### [WORK REQUEST]
Please reproduce exactly, and only, the lines from the one with "The speech to" through the last line of the listing below, both ends included, leaving out the pictures.

Segment Start: EXTRACTED RECORDS

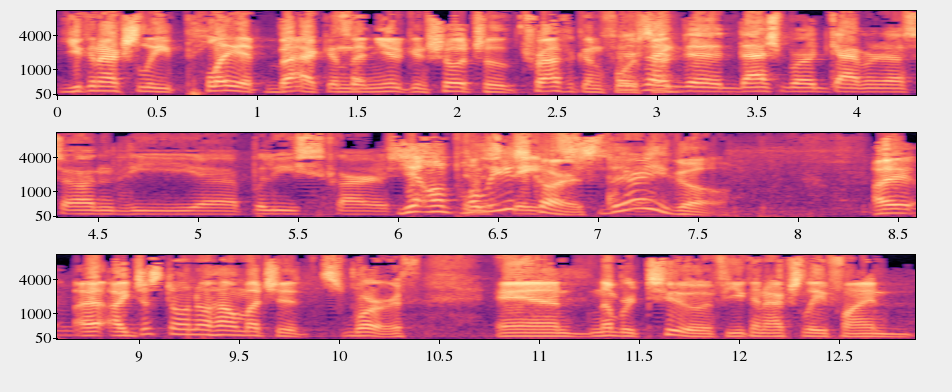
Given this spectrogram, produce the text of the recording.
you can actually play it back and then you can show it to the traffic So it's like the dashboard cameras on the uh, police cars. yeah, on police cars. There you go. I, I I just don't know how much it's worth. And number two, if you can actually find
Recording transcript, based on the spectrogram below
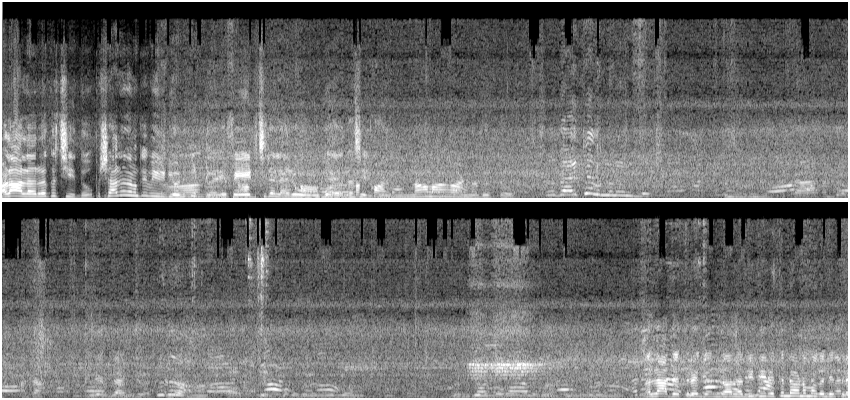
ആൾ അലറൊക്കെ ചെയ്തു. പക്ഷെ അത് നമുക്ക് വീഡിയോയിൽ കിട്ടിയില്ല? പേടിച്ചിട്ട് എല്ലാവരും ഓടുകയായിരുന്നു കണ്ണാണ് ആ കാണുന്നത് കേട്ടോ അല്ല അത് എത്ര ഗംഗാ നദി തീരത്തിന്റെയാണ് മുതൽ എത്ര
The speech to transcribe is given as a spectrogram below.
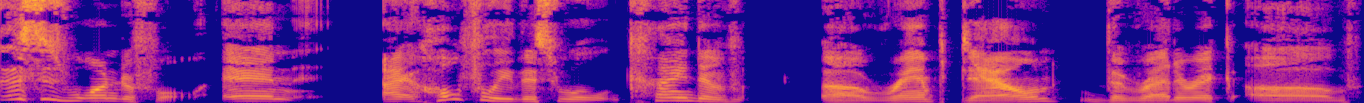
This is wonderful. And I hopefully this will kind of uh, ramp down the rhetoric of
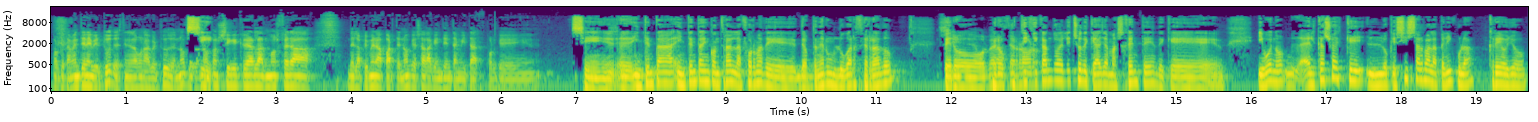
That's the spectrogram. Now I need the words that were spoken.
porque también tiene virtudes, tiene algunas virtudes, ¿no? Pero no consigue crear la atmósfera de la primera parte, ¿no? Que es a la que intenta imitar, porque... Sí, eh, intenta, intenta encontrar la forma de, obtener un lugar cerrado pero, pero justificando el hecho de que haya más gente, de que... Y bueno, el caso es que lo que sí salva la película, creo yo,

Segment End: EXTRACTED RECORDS

### [ANSWER TO THIS EXERCISE]
The speech to transcribe is given as a spectrogram below.
This is wonderful. And I hopefully this will kind of uh, ramp down the rhetoric of
That's the spectrogram. Now I need the words that were spoken.
porque también tiene virtudes, tiene algunas virtudes, ¿no? Pero no consigue crear la atmósfera de la primera parte, ¿no? Que es a la que intenta imitar, porque... Sí, eh, intenta, intenta encontrar la forma de, obtener un lugar cerrado pero, pero justificando el hecho de que haya más gente, de que... Y bueno, el caso es que lo que sí salva la película, creo yo,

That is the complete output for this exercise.